* Exercise goal
Where the line containing "Can you decode" appears, start repeating, and continue exactly through the last line below, adding nothing. Include no pictures.

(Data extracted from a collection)
★ ★ ★ ★ ★

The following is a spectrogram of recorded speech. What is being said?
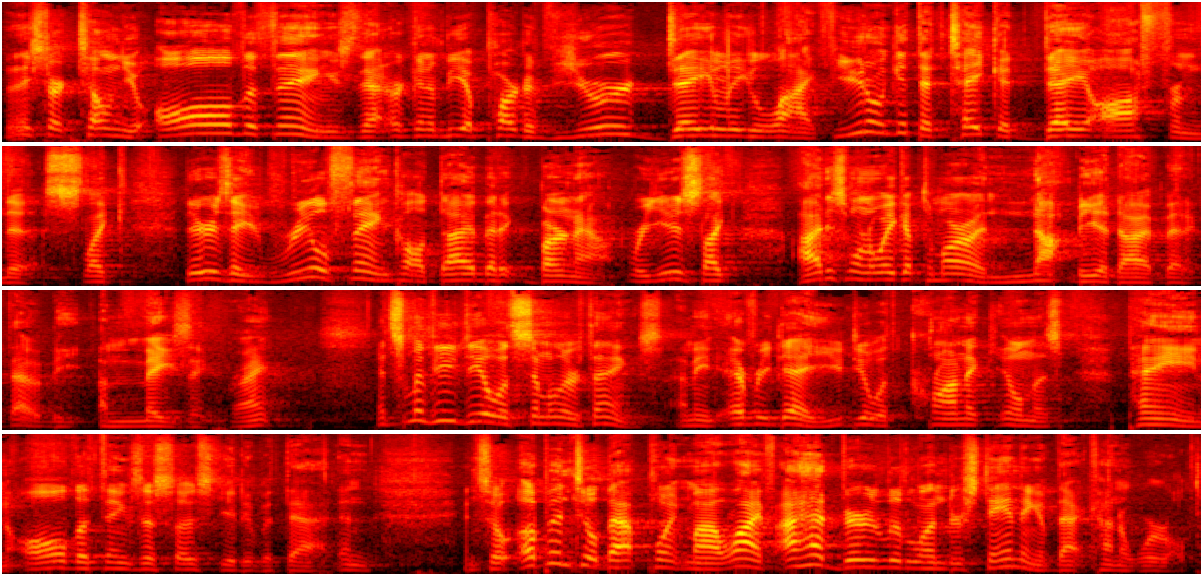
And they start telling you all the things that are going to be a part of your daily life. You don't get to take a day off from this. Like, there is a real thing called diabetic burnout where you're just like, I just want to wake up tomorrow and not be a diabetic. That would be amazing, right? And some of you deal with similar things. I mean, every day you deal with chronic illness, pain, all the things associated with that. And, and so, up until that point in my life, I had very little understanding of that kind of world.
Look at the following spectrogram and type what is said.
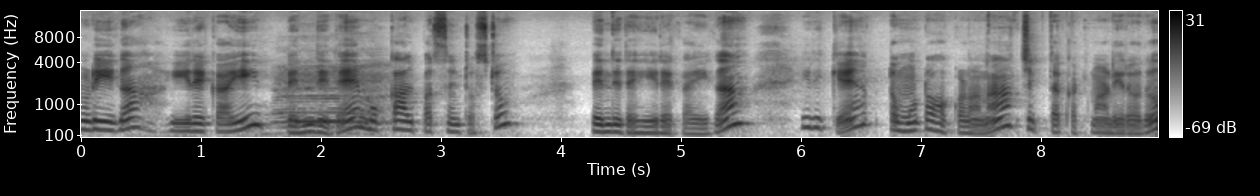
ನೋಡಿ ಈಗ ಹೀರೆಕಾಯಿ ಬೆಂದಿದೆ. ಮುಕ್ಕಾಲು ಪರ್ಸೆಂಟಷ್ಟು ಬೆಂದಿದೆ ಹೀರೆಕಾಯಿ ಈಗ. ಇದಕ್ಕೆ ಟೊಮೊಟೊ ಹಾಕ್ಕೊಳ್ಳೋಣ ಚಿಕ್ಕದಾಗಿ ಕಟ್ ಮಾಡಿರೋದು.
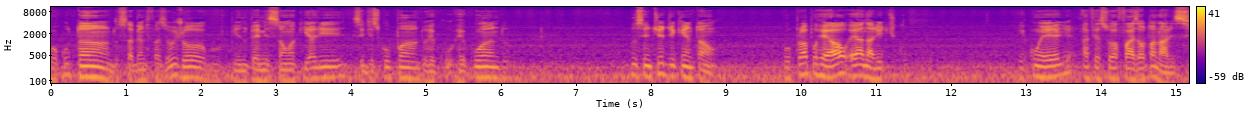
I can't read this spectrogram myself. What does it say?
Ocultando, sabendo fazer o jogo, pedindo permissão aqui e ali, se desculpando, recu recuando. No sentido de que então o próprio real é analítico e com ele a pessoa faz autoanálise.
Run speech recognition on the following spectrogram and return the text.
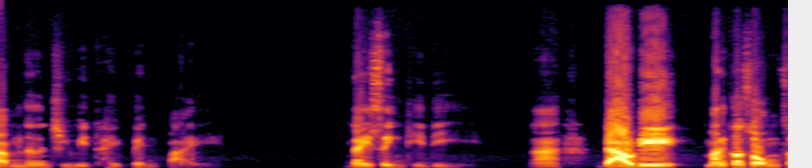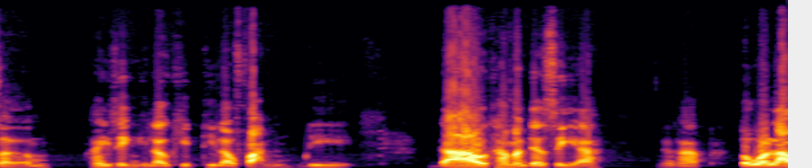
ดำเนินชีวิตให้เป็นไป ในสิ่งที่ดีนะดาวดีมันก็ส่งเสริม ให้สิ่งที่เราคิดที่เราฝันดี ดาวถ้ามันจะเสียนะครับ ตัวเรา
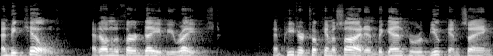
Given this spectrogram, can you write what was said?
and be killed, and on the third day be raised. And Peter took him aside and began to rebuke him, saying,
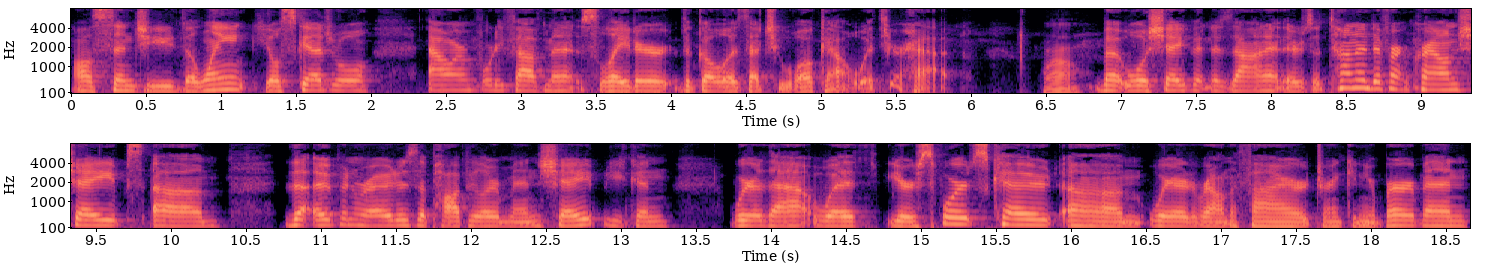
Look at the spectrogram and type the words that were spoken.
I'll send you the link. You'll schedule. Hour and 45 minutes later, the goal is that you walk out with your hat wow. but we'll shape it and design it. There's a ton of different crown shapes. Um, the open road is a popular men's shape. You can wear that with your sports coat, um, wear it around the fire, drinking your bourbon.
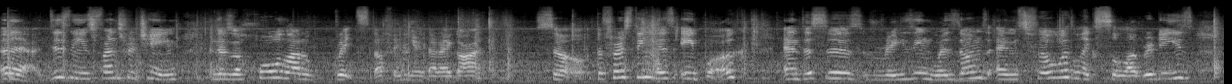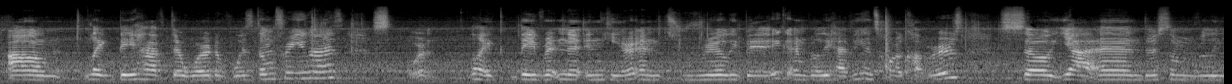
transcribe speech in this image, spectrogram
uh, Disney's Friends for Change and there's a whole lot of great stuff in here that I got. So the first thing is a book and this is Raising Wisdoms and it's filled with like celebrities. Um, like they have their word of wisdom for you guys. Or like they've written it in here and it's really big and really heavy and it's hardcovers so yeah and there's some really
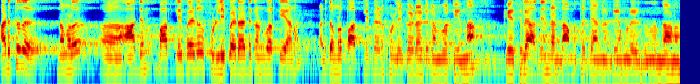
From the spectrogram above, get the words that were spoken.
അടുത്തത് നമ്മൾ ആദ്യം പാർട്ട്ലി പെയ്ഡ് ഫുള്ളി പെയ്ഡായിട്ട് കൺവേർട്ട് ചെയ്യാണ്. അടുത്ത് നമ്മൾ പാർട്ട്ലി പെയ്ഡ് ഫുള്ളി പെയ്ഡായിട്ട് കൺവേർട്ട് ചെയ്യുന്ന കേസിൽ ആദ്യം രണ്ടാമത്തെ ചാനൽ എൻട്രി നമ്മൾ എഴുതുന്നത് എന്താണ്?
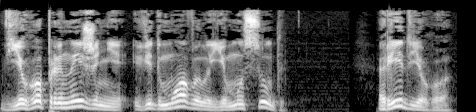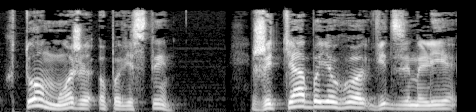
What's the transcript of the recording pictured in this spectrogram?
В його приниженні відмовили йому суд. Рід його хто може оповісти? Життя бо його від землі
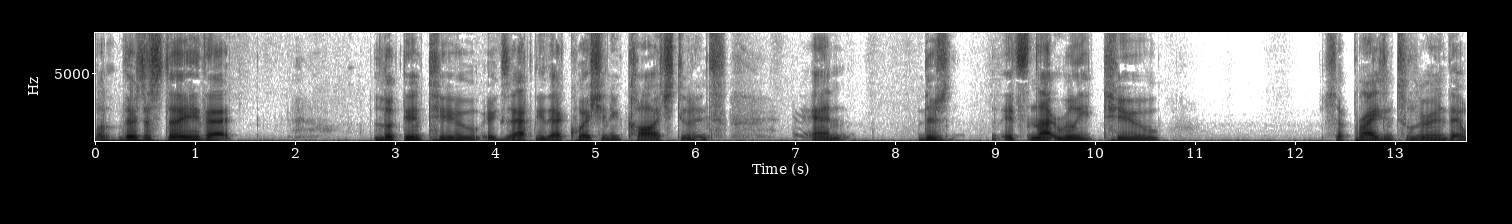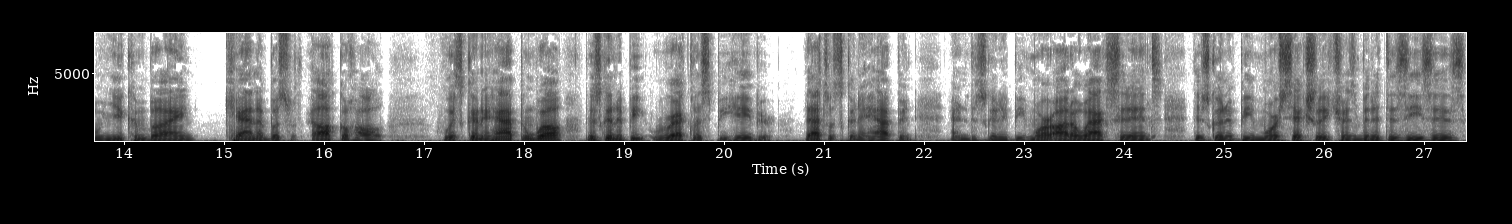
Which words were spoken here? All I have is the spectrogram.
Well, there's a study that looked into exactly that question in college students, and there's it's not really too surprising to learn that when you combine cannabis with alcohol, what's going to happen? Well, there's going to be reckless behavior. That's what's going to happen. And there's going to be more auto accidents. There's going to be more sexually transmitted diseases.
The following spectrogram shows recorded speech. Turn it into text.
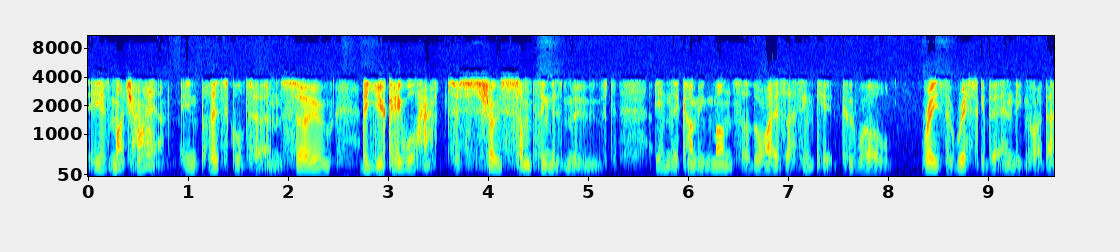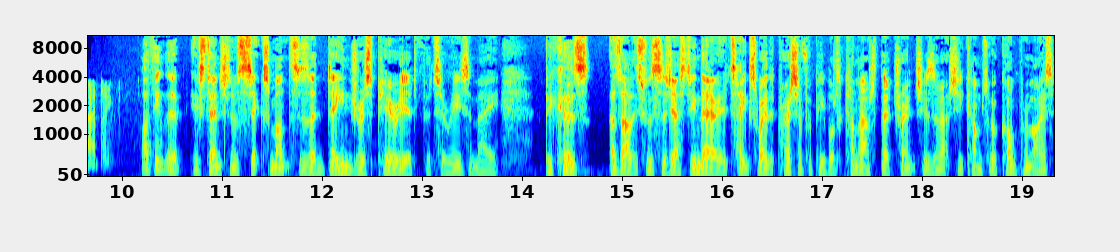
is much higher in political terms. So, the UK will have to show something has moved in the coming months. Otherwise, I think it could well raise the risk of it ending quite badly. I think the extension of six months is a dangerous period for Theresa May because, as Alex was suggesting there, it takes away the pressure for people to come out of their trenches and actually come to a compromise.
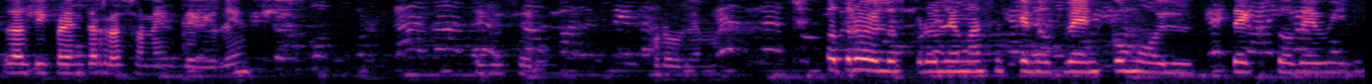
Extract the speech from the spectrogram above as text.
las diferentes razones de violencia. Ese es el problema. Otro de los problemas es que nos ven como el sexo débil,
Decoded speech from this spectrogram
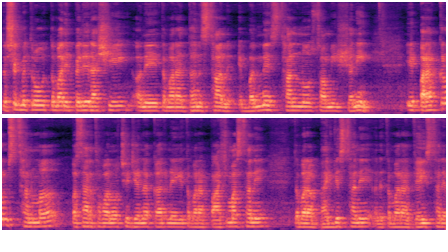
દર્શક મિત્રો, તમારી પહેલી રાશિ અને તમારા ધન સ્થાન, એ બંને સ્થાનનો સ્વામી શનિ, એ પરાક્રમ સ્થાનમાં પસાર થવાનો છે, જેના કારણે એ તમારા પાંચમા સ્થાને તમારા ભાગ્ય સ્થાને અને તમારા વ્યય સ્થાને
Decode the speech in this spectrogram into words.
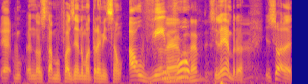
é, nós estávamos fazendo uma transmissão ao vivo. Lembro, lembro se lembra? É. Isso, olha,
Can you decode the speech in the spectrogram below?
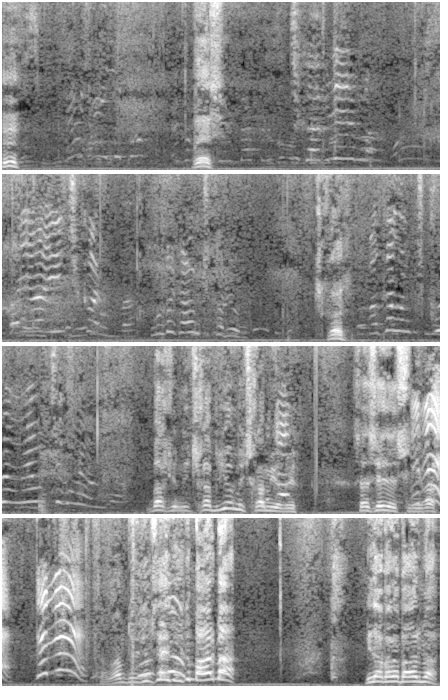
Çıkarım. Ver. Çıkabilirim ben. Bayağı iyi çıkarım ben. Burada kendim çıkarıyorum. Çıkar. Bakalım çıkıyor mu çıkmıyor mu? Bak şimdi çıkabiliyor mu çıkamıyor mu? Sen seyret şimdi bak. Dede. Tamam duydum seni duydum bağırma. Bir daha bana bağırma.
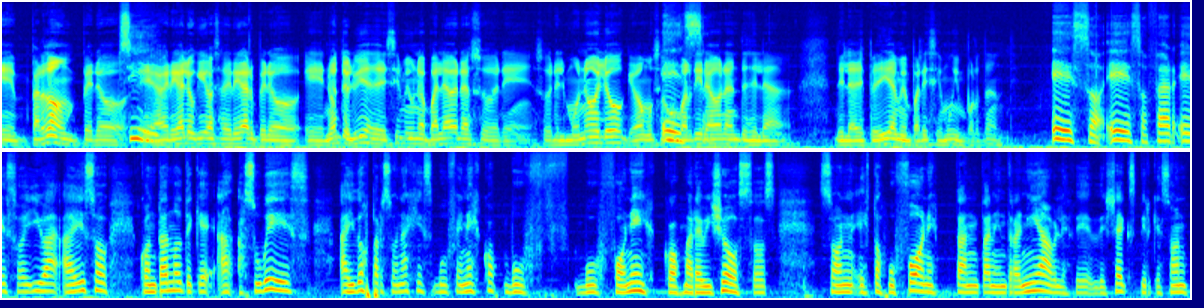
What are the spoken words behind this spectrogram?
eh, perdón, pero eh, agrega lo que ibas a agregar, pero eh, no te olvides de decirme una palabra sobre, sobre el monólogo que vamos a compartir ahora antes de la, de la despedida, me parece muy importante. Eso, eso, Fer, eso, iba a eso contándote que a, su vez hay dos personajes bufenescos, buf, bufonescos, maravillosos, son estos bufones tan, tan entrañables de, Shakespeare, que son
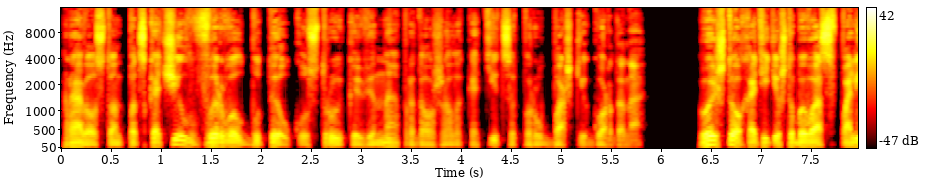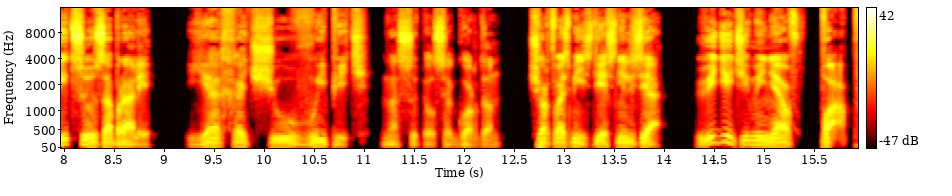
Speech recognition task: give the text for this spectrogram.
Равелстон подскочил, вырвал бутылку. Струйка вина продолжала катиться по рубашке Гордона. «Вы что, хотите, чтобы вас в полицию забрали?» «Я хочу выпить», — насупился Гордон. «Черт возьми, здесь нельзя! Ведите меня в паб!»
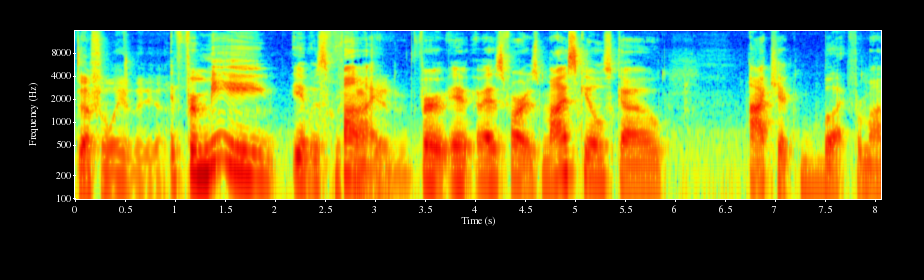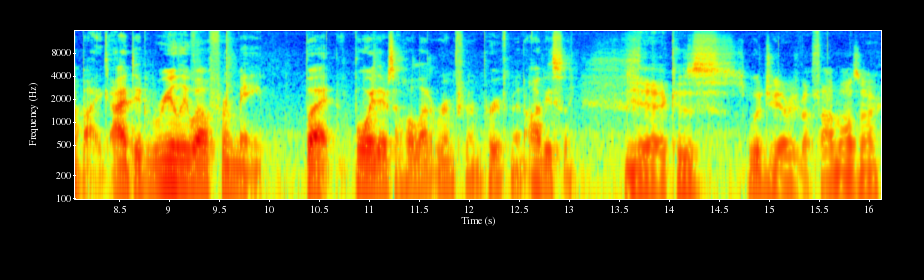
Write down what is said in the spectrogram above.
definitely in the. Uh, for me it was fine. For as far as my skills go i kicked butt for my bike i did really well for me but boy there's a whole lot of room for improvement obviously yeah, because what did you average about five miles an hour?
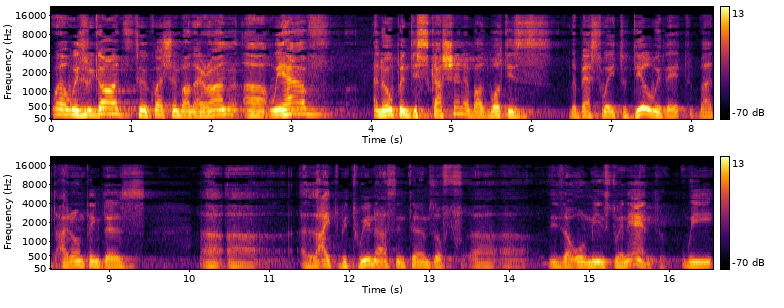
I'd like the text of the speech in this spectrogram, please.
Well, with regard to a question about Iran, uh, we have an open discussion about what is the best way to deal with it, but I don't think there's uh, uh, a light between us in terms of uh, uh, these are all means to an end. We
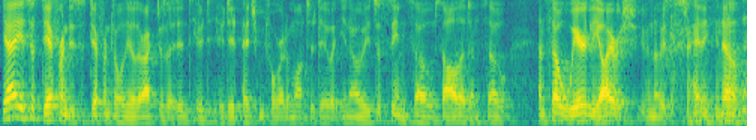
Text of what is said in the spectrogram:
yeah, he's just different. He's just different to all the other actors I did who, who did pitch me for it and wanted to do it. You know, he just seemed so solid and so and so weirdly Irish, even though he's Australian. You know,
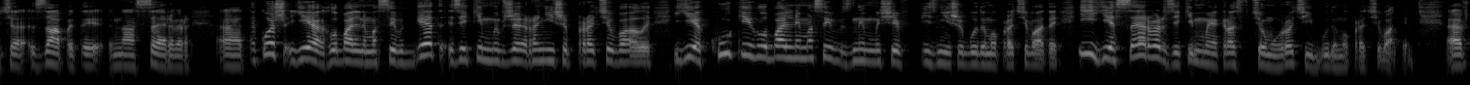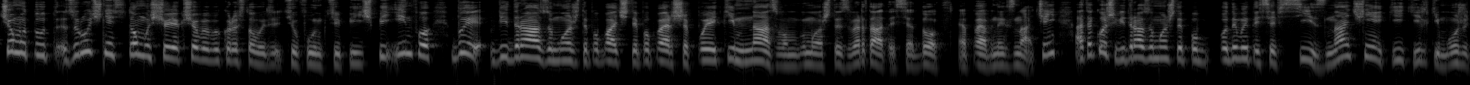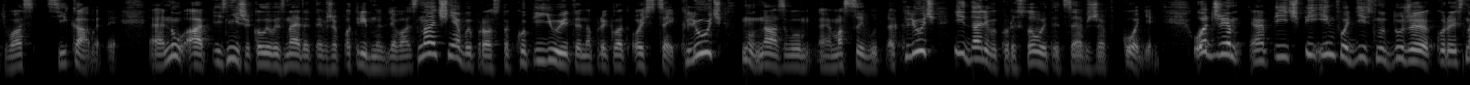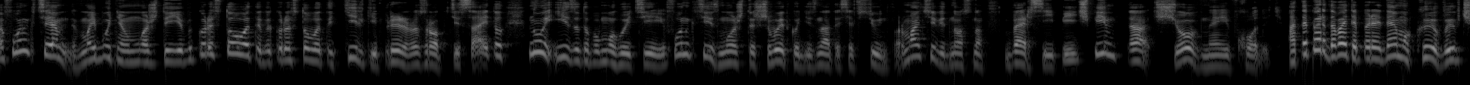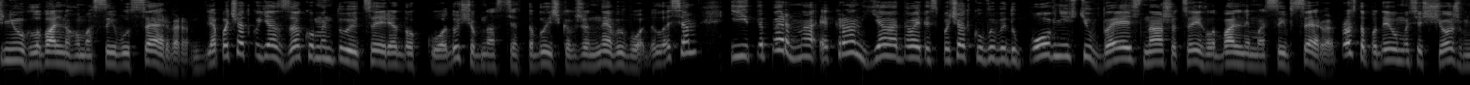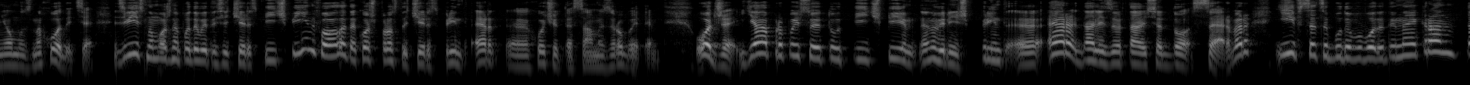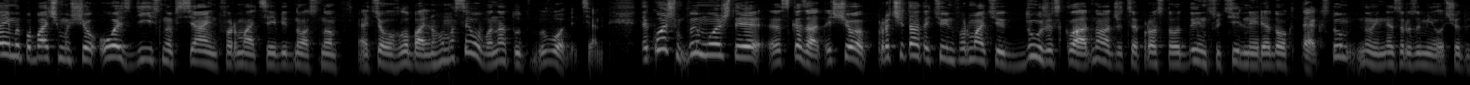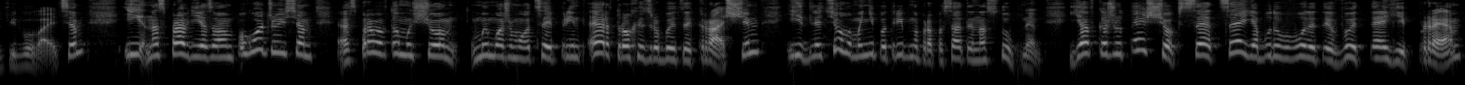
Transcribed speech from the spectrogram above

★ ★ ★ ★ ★

* Task response
Can you decode the speech in the spectrogram below?
Çıkarım. Ver. Çıkabilirim ben. Bayağı iyi çıkarım ben. Burada kendim çıkarıyorum. Çıkar. Bakalım çıkıyor mu çıkmıyor mu? Bak şimdi çıkabiliyor mu çıkamıyor mu? Sen seyret şimdi bak. Dede. Tamam duydum seni duydum bağırma. Bir daha bana bağırma.
What are the spoken words behind this spectrogram?
eh, perdón, pero eh, agrega lo que ibas a agregar, pero eh, no te olvides de decirme una palabra sobre, sobre el monólogo que vamos a compartir ahora antes de la, de la despedida, me parece muy importante. Eso, eso, Fer, eso, iba a eso contándote que a, su vez hay dos personajes bufenescos, buf, bufonescos, maravillosos, son estos bufones tan, tan entrañables de, Shakespeare, que son
Speech recognition task: give the text for this spectrogram.
Равелстон подскочил, вырвал бутылку. Струйка вина продолжала катиться по рубашке Гордона. «Вы что, хотите, чтобы вас в полицию забрали?» «Я хочу выпить», — насупился Гордон. «Черт возьми, здесь нельзя! Ведите меня в паб!»
Write down what is said in the spectrogram above.
definitely in the. Uh, for me it was fine. For as far as my skills go i kicked butt for my bike i did really well for me but boy there's a whole lot of room for improvement obviously yeah, because what did you average about five miles an hour?
I'd like the text of the speech in this spectrogram, please.
Well, with regard to a question about Iran, uh, we have an open discussion about what is the best way to deal with it, but I don't think there's uh, uh, a light between us in terms of uh, uh, these are all means to an end. We
Text of what is said in the spectrogram:
yeah, he's just different. He's just different to all the other actors I did who, who did pitch me for it and wanted to do it. You know, he just seemed so solid and so and so weirdly Irish, even though he's Australian. You know,
Transcribed speech from the spectrogram above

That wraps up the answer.